The US manufacturing sector is trying to bounce back after COVID-19 disruptions that caused it to experience its greatest contraction since the Great Recession.

Manufacturers entered 2020 with a sense that the sector was stabilizing, but as the virus began to spread, they quickly realized their expectations were wrong. One of the earliest ways the US economy felt the impact of the pandemic was when supply chains were disrupted due to factory shutdowns in Wuhan, China.

Disruptions force manufacturers to assess their supply chains

Manufacturers scrambled to find new suppliers and stockpiled items they felt may become scarce. They faced issues they had never faced before, such as having to figure out how to transport inventory to areas away from quarantine zones for access to shipping.

Sometimes they had to substitute raw materials where primary suppliers were impacted. They had to find new suppliers and, in some cases, shuffle production schedules based on available materials and components. It was necessary to update customers about delays and adjust customer allocations where necessary.

The ability to monitor and manage all supply chain components is an essential part of supplying quality products and maintaining a good brand reputation. Visit to find out more about a software application set composed of four apps to use for the production part approval process, receiving and inspection, supplier corrective action and supplier rating.

Disruptions have been continuous and inconsistent

As factories started to open, it became easier to obtain materials and components, but prices for some products increased substantially. Disruptions to logistics networks plus ongoing shipping delays and erratic shortages of parts meant manufacturers battled to recover.

A strong demand for shipping due to increased ecommerce activity also resulted in increases in freight costs and lead times. More and more products were also out of stock due to worker quarantines and unmet production schedules.

What manufacturers need to do 

As manufacturers slowly begin to recover, they have to address some of the wider implications of the disruptions to their supply chains. They are likely to need to take some of the following actions:

  • Create supply chain transparency and establish a list of critical components.
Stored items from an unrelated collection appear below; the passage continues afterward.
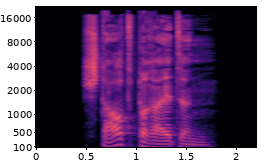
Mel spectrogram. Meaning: inflection of startbereit: 1. strong genitive masculine/neuter singular 2. weak/mixed genitive/dative all-gender singular 3. strong/weak/mixed accusative masculine singular 4. strong dative plural
- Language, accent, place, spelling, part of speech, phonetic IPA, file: German, Germany, Berlin, startbereiten, adjective, [ˈʃtaʁtbəˌʁaɪ̯tn̩], De-startbereiten.ogg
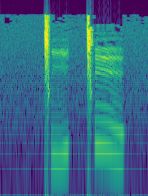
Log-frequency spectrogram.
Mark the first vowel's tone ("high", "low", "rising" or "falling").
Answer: rising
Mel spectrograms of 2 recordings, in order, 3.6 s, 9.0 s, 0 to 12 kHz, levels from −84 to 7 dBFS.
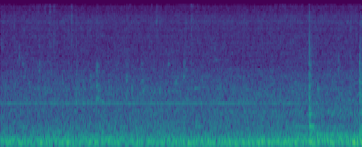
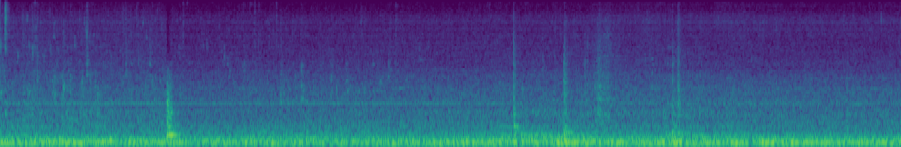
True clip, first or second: first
Determine the origin of supply and identify ones that are sourced from high-risk areas and do not have ready substitutes. Identify alternative sources. Assess critical supply chain data to properly determine damage and run stress tests to understand where supply-chain issues are having the most financial impact.
  • Work with sales and operation planning to get demand signals that determine required supply. A crisis could increase or decrease demand for particular products, which makes the realistic estimation of final customer demand more difficult but more important.
  • Communicate with key supply chain stakeholders about changes to supply volume and demand volume.
  • Estimate available inventory, including after-sales stock and spare parts, and use it to keep production running.
  • Optimize production and distribution capacity. This begins with ensuring employee safety and determining which products offer the highest strategic value.
  • Approach logistics management in such as way as to adapt rapidly to any situational or environmental changes.
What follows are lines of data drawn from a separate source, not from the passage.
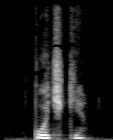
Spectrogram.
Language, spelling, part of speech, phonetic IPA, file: Russian, почки, noun, [ˈpot͡ɕkʲɪ], Ru-почки.ogg
- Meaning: inflection of по́чка (póčka): 1. genitive singular 2. nominative/accusative plural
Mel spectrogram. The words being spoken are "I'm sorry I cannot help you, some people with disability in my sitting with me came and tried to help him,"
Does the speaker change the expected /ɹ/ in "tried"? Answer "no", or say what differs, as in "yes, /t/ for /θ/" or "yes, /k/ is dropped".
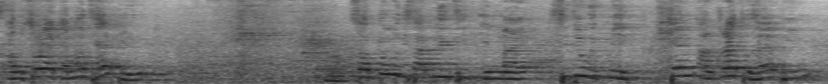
no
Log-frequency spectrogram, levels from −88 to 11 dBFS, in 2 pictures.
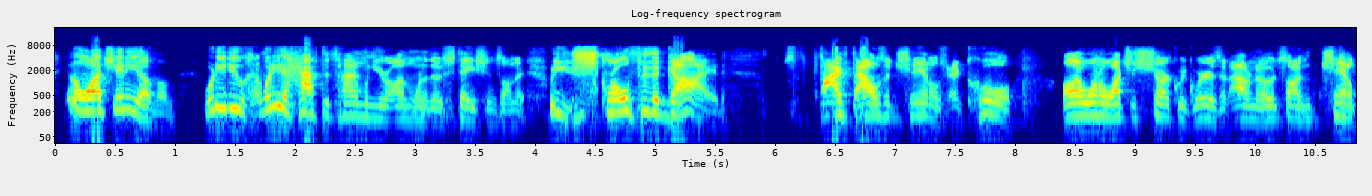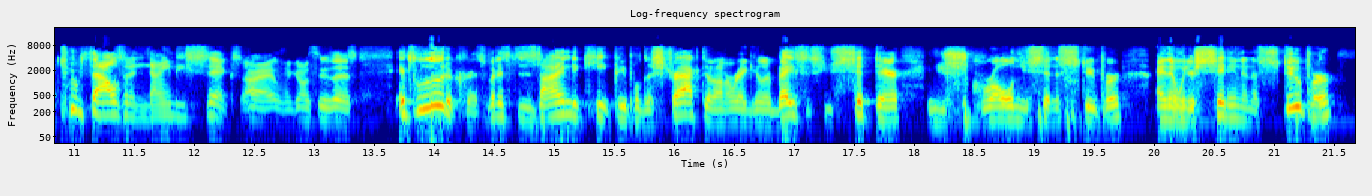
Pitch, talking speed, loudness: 210 Hz, 255 wpm, -24 LUFS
As the pandemic continues to impact the global economy, it is likely that supply chain disruptions will keep happening into the foreseeable future. Constrained supply chains will put pressure on earnings and liquidity.

However, processes and tools that proved invaluable in managing the crisis may become a permanent fixture to monitor supply chain vulnerabilities. Reliable and continuous monitoring and management of the supply chain is essential to make them more resilient in the future.